June 7, 2010.
The second most important gathering of the pope's visit to Cyprus was the ecumenical celebration in an Orthodox church in Paphos next to the archaeological ruins of a Paleochristian basilica from the IV century.
Among these ruins there are, according to popular tradition, the column in which Saint Paul was whipped in the year 47, accused of causing disturbances.
After greeting the parish of Cyprus's Latin Catholic community, Benedict XVI prayed in front of the iconostasis, a wall in orthodox churches which separates the sanctuary from the central part of the temple.
The Orthodox archbishop also participated.
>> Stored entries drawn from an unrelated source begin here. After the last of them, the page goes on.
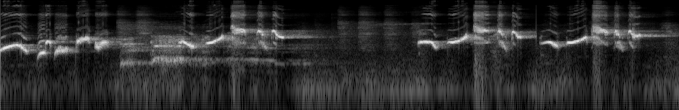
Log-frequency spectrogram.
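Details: Singing white-rumped shama, used in the morning to spur other birds: rapid upslurred whistles build to harsh, crackling high notes, then after a pause a second similar phrase repeats twice more.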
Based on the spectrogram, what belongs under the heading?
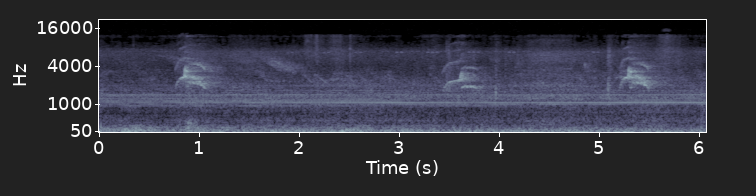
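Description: A bird outdoors at night repeating a short call three times, over a steady high drone and a constant low rumble.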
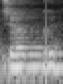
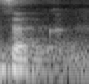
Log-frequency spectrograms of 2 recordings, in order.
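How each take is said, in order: First: The word begins with a J sound. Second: The word begins with a Z sound. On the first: It means war. The speaker calls it wrong. "They just pronounce it jung" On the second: It means rust. The speaker calls it right. "But here this is zung"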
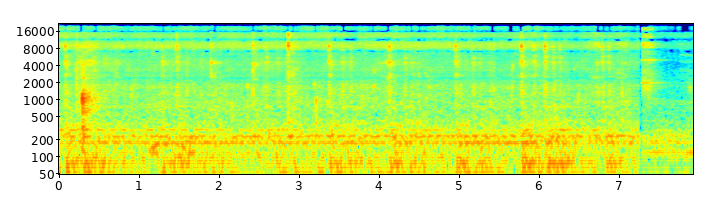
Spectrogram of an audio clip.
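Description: Kashmiri red chilli paste cooking down in oil, stirred steadily with a utensil: a low frying sizzle under repeated light scraping clicks and taps across the pan, close and fairly quiet, no voices.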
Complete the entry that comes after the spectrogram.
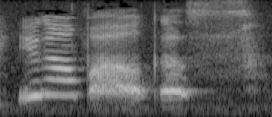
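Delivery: high, incredulous question at the camera; exasperated at the camera. Real, not acted. Talking to a camera that won't focus, high and incredulous. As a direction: pitch it way up, scolding the camera.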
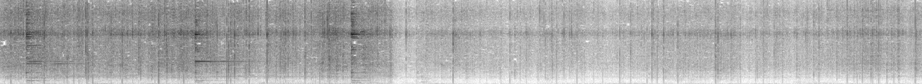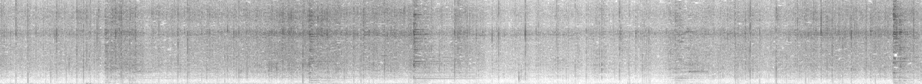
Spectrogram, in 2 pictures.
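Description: Garlic, ginger, chillies and onion sizzling in hot ghee in a wok, with a spatula stirring them now and then. The sizzle is loudest for the first four seconds or so, then settles to a softer, steady frying.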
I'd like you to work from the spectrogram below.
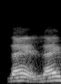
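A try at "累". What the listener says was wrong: लाई नहीं है, ले। लाई नहीं पढ़ना, लाई, ले मीन टायर्ड।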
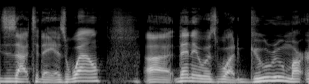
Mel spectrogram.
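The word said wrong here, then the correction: Garou: That's not how you say it. Guru Mark of the Wolves is what I wrote down, but I think that's it's Garu, I think. – Garu Mark of the Wolves.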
The pope said that “the unity of Christ's disciples” is a gift that everyone should ask to God.
“Today we can be grateful to the Lord, who through his Spirit has led us, especially in these last decades, to rediscover the rich apostolic heritage shared by East and West, and in patient and sincere dialogue to find ways of drawing closer to one another, overcoming past controversies, and looking to a better future.”
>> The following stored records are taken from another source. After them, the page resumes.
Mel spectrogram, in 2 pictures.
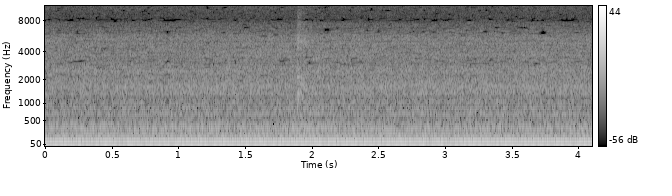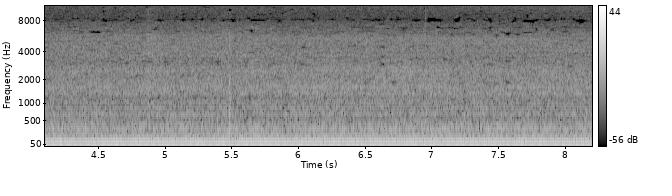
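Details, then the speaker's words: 2019 Renault Symbol 1.2 16v, 60,000 km, cold-start vibration complaint; started cold after about four hours off, idle is a steady, even low hum with no shake, misfire or tapping, running stable and smooth. "نوض هاكي بارده شحال عندها هي طافيه؟ ثلاث سوايع وحده تسعه تجي تسعه اربع سوايع هاي بارده الحمد لله هذه هي النتيجه. Terminate en stable."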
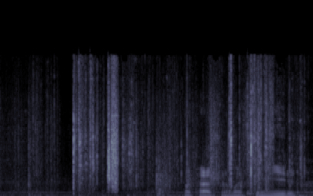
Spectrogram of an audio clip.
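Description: A rifle clicks and clatters as it is handled.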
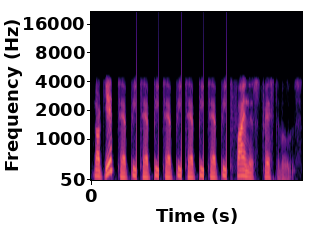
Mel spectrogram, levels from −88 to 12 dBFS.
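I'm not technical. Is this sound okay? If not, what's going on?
No. From 0.91 s to 2.82 s there is a broken-record loop: a piece of speech about 0.45 seconds long plays four times in a row, exactly the same each time. The likely cause is a stalled player or stream repeating its last fragment, so the speech that belonged there is missing.

The whole clip also carries heavy Opus voice compression. It was squeezed hard for a low-data voice channel, which removed everything above about 4.4 kHz. That loss makes the speech sound muffled, and the coarse coding makes it slightly hoarse and robotic, like a poor phone line.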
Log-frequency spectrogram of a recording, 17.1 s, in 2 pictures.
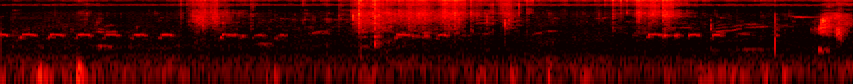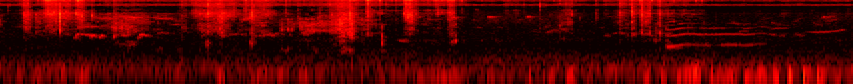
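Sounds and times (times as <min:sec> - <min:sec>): faint bird calls: 0:00.0 - 0:12.7.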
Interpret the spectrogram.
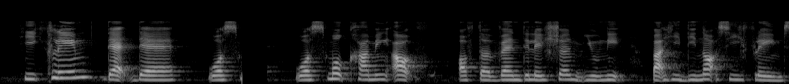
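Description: A speech recording with a stream reconnect at 2.42 s. The audio drops to about 0.22 s of silence, then comes back with a fresh decoder roughly 0.65 s earlier in the stream, so a stretch of speech is heard twice before things settle by 3.29 s. On a waveform or spectrogram this appears as a flat, empty gap, followed by a block of energy that duplicates the pattern just before the break.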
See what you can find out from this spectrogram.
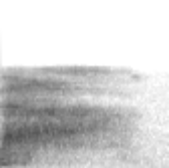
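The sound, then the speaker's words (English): A single long, deep exhale, breathy and sigh-like, starts fairly strong and fades smoothly to silence over about a second and a half, with nothing else heard. “try it with me. Inhale. Exhale.”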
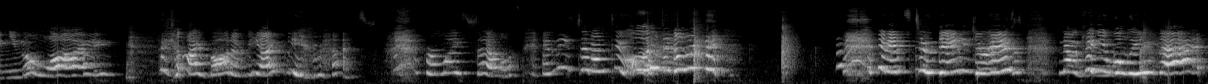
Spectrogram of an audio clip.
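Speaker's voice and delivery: put-on high, loud old lady voice with giggles; hammed-up old lady. Friend voices the elderly fan, hammed-up high. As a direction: play a chatty old fan, overdone.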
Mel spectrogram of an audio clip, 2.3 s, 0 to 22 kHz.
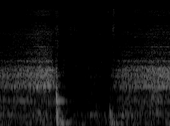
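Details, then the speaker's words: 2016 Subaru Crosstrek rear brakes, new CarQuest rotor fitted against the hub and turned by hand: soft even scraping swish fading and returning; very light parking brake shoe drag, normal, no adjustment needed. "So I don't know if you can hear this, but there's a very, very light drag. You don't want to have too much drag on the parking brake system."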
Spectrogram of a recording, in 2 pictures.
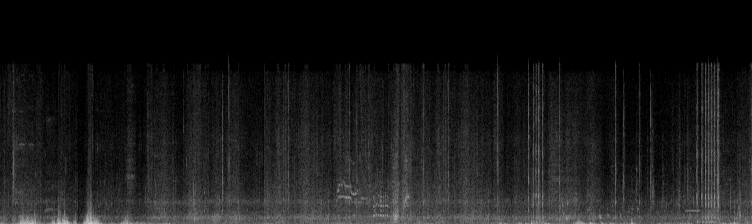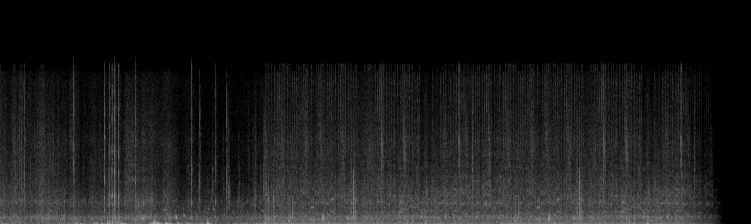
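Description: Wind rushing on the microphone aboard a small open boat, with heavy knocks and bumps from fish and tackle being handled against the hull, in clusters at the start, around the middle and again later, over a steady low hum. The sound fades out just before the end.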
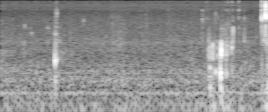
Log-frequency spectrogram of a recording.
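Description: sipping tea

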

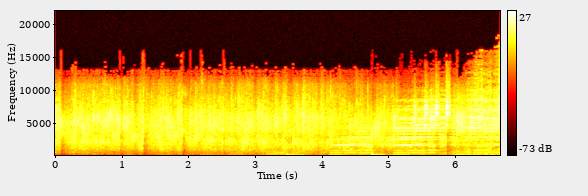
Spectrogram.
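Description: audience applause

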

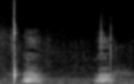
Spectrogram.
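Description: dog barking

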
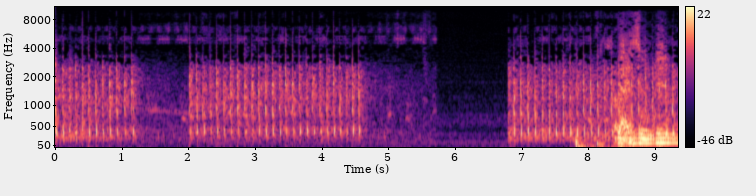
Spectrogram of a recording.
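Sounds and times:
rapid automatic gunfire: 0.0 - 1.4, 2.0 - 4.9, 6.8 - 9.3
speech: 8.7 - 9.3.

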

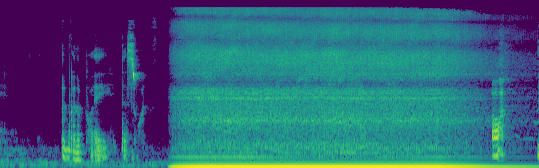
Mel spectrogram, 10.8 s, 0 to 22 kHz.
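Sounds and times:
speech: 1.2 - 2.9, 9.8 - 10.2
research vessel engine drone recorded underwater with a hydrophone: 3.4 - 10.7.

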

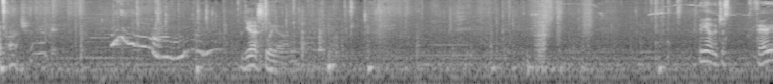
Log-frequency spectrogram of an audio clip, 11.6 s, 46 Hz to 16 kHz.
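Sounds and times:
speech: 0.0 - 3.0, 3.6 - 4.8, 10.5 - 11.5
dog whimpering: 0.5 - 4.0, 8.9 - 10.5.

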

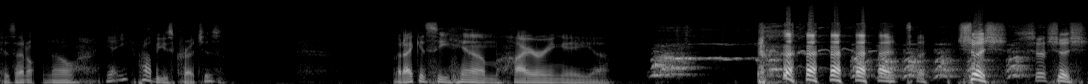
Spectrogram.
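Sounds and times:
speech: 0.0 - 2.4, 3.9 - 6.2, 7.6 - 10.8
dog barking: 6.5 - 7.4, 8.3 - 10.5
dog whining: 6.5 - 7.6, 8.5 - 10.4
laughter: 7.6 - 10.1.

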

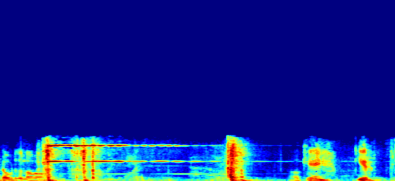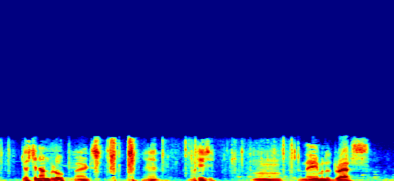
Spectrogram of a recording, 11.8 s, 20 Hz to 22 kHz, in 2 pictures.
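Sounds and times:
speech: 0.0 - 1.4, 4.4 - 11.5
cash register bell ringing: 0.5 - 5.0
cash register being opened: 0.6 - 4.0.

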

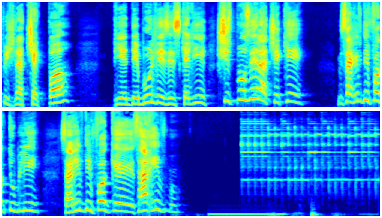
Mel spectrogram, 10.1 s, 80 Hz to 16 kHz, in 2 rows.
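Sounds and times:
speech: 0.0 - 7.5
smartphone ringtone with bright pulsing electronic tones: 7.8 - 10.0.

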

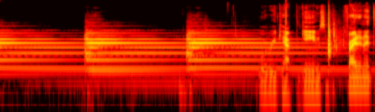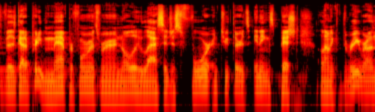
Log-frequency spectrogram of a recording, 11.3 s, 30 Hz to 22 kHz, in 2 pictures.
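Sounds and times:
large church bell ringing: 0.0 - 7.4
speech: 4.2 - 11.2.

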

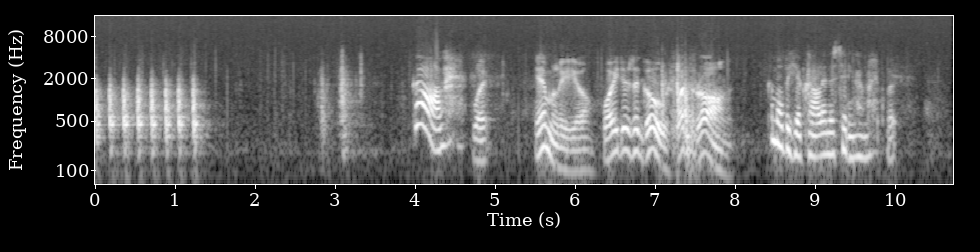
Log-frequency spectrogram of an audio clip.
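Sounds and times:
sharp knocks on a door: 0.0 - 1.5
speech: 4.2 - 10.2.

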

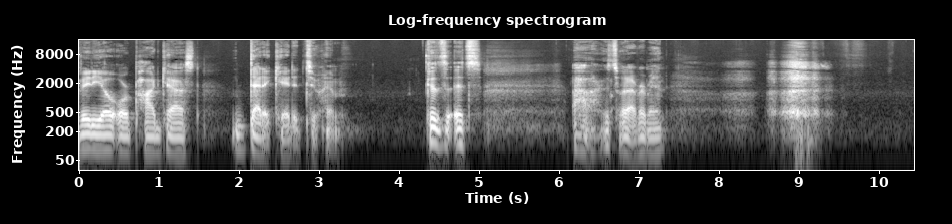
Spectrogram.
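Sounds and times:
speech: 0.0 - 3.4, 4.4 - 5.3, 6.2 - 7.4, 8.6 - 9.3
person yawning: 8.6 - 9.4.

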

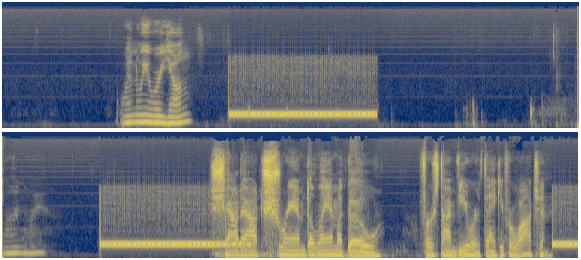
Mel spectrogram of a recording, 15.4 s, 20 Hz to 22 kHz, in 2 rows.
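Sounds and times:
speech: 1.6 - 2.6, 10.8 - 15.0
telephone dial tone: 3.0 - 5.0, 9.0 - 10.7, 15.0 - 15.3.

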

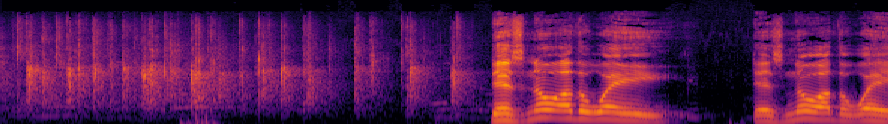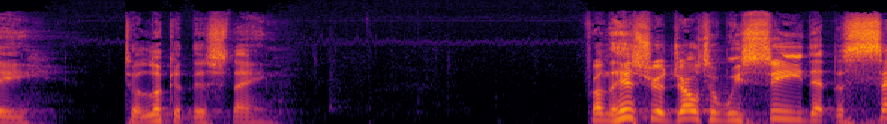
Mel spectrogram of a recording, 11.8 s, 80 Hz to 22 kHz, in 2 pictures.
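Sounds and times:
audience clapping in praise: 0.0 - 3.3
speech: 3.2 - 6.2, 6.8 - 7.8, 9.8 - 11.8.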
The pope said that the Church in Cyprus has shown it's a bridge between the East and West and has contributed to the reconciliation process. He also said that the Catholic Church like the Church of Cyprus are willing to proceed with dialogue and in fraternal collaboration.
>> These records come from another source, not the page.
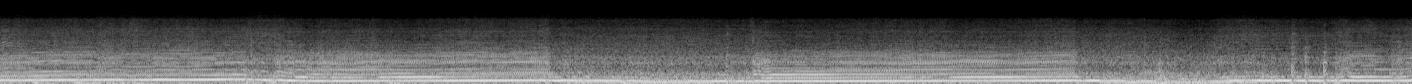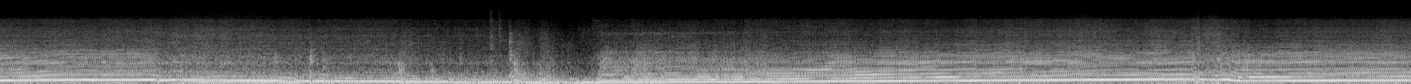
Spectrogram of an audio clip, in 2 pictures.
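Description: Peugeot 106 race car's 1.4-litre four-cylinder engine, heard from inside the cabin under hard driving. The engine note climbs and drops sharply at gear changes. About two-thirds through it falls steadily as the car slows, then climbs again through the gears.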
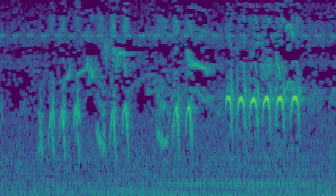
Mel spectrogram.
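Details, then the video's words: Chinese hwamei, a 'đảo' bird with a good voice offered for sale, giving clusters of short chirps, then a crisp run of six evenly repeated high whistled notes. "mi đảo giọng hay"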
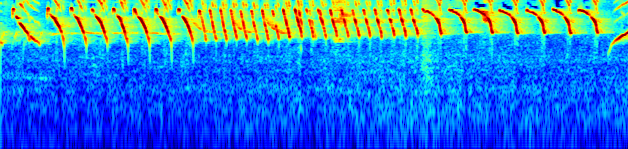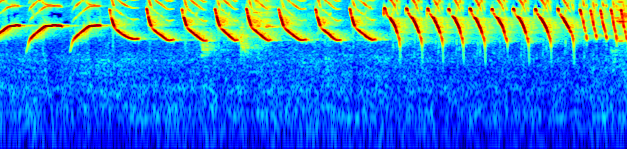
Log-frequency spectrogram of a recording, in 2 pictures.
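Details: Canary singing a long, clear cenkok-style song: rapid trains of high descending sweeps and trills, repeated several times a second, with a run of lower rising whistles midway before the fast trills return.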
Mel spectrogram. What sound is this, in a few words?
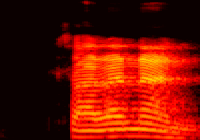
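"saranan", Malay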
Benedict XVI assured that the next Synod on Christians in the Middle East would enhance dialogue between Christians in the area and it would reflect on its role in the region.
The city of Paphos, the first destination of the pope, is very significant because there Saint Paul converted to Christianity the main Roman authority, the proconsul Sergio Pablo, and he converted the island into the first place of Christianity with a Christian government.